EXERCISE → Repeat the records exactly. Leave out the pictures.

TASK INPUT →
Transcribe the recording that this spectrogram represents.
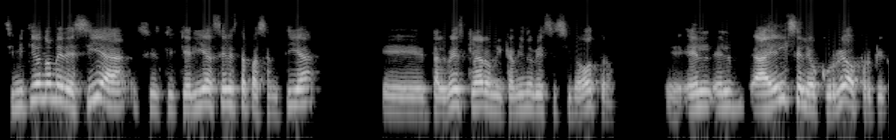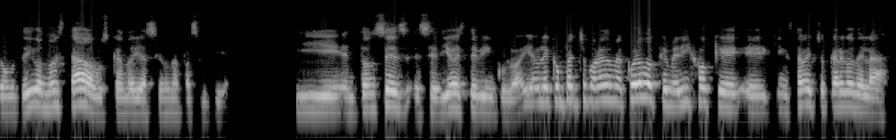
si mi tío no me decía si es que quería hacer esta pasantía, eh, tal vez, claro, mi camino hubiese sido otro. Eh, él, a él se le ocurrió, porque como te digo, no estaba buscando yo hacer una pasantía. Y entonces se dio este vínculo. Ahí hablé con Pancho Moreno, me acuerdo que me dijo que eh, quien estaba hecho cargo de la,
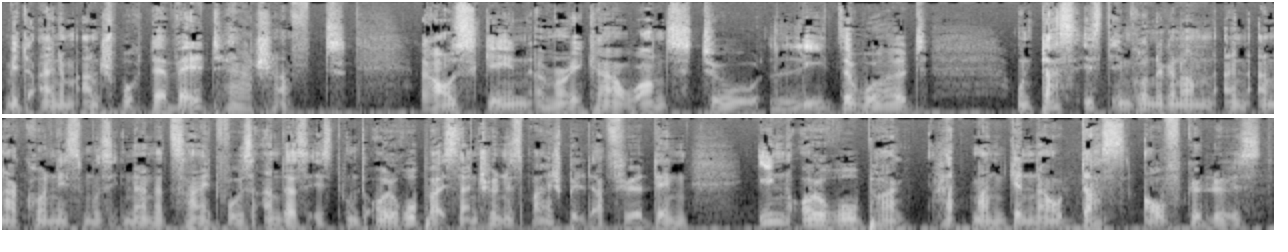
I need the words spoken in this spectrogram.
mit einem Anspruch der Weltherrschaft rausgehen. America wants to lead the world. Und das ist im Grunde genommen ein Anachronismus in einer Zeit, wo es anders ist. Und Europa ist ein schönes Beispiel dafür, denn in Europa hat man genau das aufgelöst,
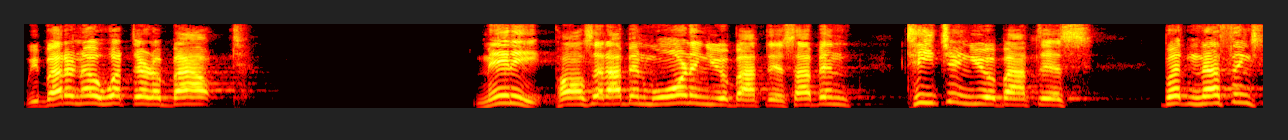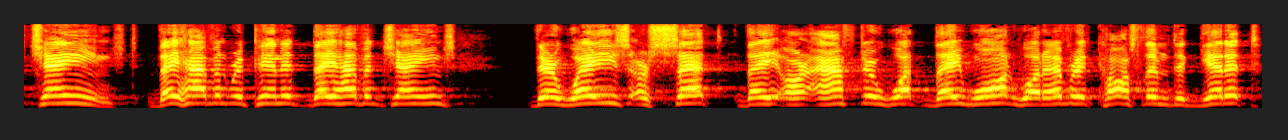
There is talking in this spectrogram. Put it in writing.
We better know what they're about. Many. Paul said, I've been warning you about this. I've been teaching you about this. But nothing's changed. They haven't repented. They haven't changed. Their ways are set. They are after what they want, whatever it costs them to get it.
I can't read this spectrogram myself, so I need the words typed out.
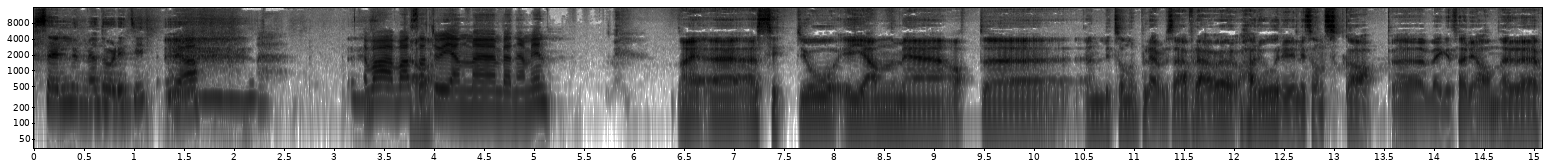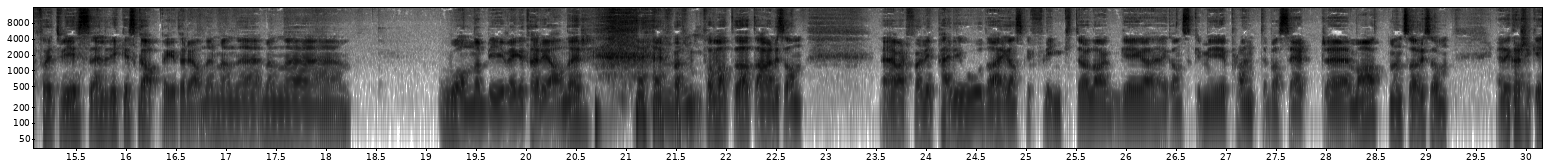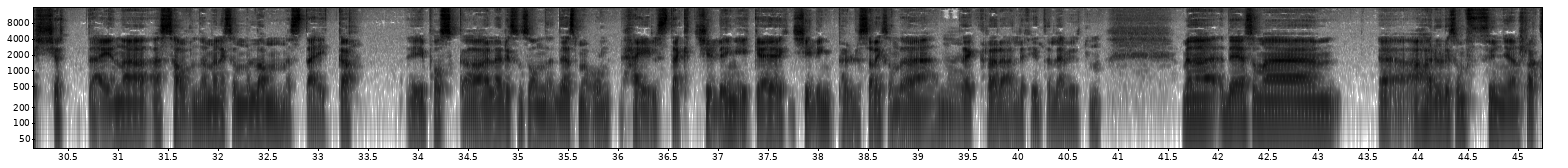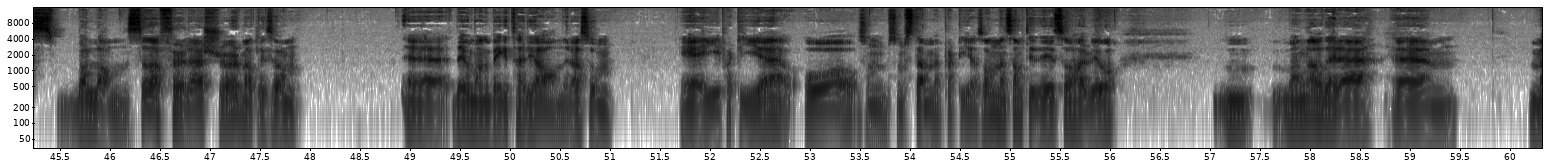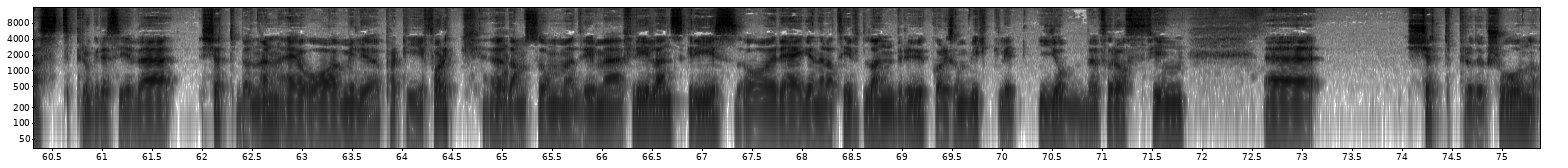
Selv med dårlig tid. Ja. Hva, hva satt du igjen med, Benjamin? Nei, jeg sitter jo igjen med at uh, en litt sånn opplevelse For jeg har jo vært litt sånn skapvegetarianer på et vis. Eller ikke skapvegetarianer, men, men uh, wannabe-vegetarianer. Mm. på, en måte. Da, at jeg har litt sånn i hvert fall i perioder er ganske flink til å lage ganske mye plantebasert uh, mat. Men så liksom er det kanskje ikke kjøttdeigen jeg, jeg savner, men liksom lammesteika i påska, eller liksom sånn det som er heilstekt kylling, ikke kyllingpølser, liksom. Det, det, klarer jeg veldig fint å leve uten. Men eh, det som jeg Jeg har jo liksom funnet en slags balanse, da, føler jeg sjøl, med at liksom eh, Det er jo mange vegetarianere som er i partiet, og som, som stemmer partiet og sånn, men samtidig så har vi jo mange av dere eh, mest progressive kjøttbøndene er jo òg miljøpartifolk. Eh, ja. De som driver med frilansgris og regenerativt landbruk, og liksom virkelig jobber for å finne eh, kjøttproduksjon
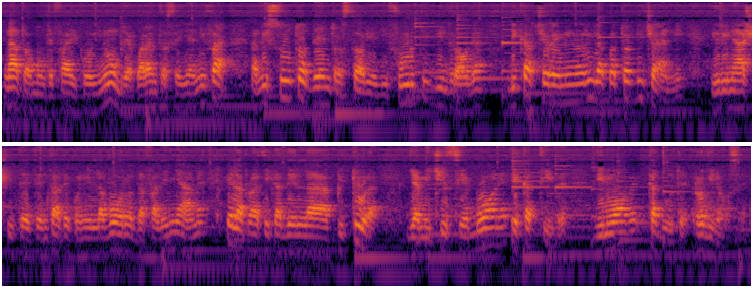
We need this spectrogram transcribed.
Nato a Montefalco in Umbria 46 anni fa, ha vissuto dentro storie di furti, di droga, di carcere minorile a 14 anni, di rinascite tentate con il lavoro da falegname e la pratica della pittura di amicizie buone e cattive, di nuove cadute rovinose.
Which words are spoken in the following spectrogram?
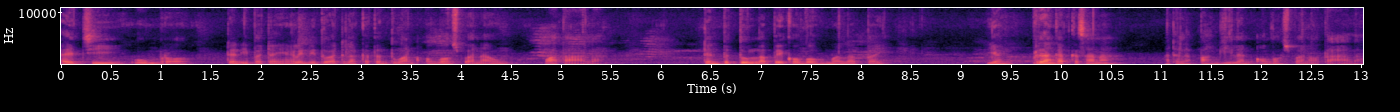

EXERCISE OUTPUT →
Transcribe the recording that this spectrogram represents.
si mi tío no me decía si es que quería hacer esta pasantía, eh, tal vez, claro, mi camino hubiese sido otro. Eh, él, a él se le ocurrió, porque como te digo, no estaba buscando yo hacer una pasantía. Y entonces se dio este vínculo. Ahí hablé con Pancho Moreno, me acuerdo que me dijo que eh, quien estaba hecho cargo de la,
I need the words spoken in this spectrogram.
mit einem Anspruch der Weltherrschaft rausgehen. America wants to lead the world. Und das ist im Grunde genommen ein Anachronismus in einer Zeit, wo es anders ist. Und Europa ist ein schönes Beispiel dafür, denn in Europa hat man genau das aufgelöst,
There is talking in this spectrogram. Put it in writing.
We better know what they're about. Many. Paul said, I've been warning you about this. I've been teaching you about this. But nothing's changed. They haven't repented. They haven't changed. Their ways are set. They are after what they want, whatever it costs them to get it.
I can't read this spectrogram myself, so I need the words typed out.
Selv med dårlig tid. Ja. Hva, hva satt du igjen med, Benjamin? Nei, jeg sitter jo igjen med at uh, en litt sånn opplevelse For jeg har jo vært litt sånn skapvegetarianer på et vis. Eller ikke skapvegetarianer, men, men uh, wannabe-vegetarianer. Mm. på, en måte. Da, at jeg har litt sånn i hvert fall i perioder er ganske flink til å lage ganske mye plantebasert uh, mat. Men så liksom er det kanskje ikke kjøttdeigen jeg, jeg savner, men liksom lammesteika i påska, eller liksom sånn det som er heilstekt kylling, ikke kyllingpølser, liksom. Det, det, klarer jeg veldig fint å leve uten. Men eh, det som jeg Jeg har jo liksom funnet en slags balanse, da, føler jeg sjøl, med at liksom eh, Det er jo mange vegetarianere som er i partiet, og som, som stemmer partiet og sånn, men samtidig så har vi jo mange av dere eh, mest progressive kjøttbøndene er jo òg miljøpartifolk. Eh, ja. De som driver med frilansgris og regenerativt landbruk, og liksom virkelig jobber for å finne eh, kjøttproduksjon
We need this spectrogram transcribed.
Nato a Montefalco in Umbria 46 anni fa, ha vissuto dentro storie di furti, di droga, di carcere minorile a 14 anni, di rinascite tentate con il lavoro da falegname e la pratica della pittura di amicizie buone e cattive, di nuove cadute rovinose.
Which words are spoken in the following spectrogram?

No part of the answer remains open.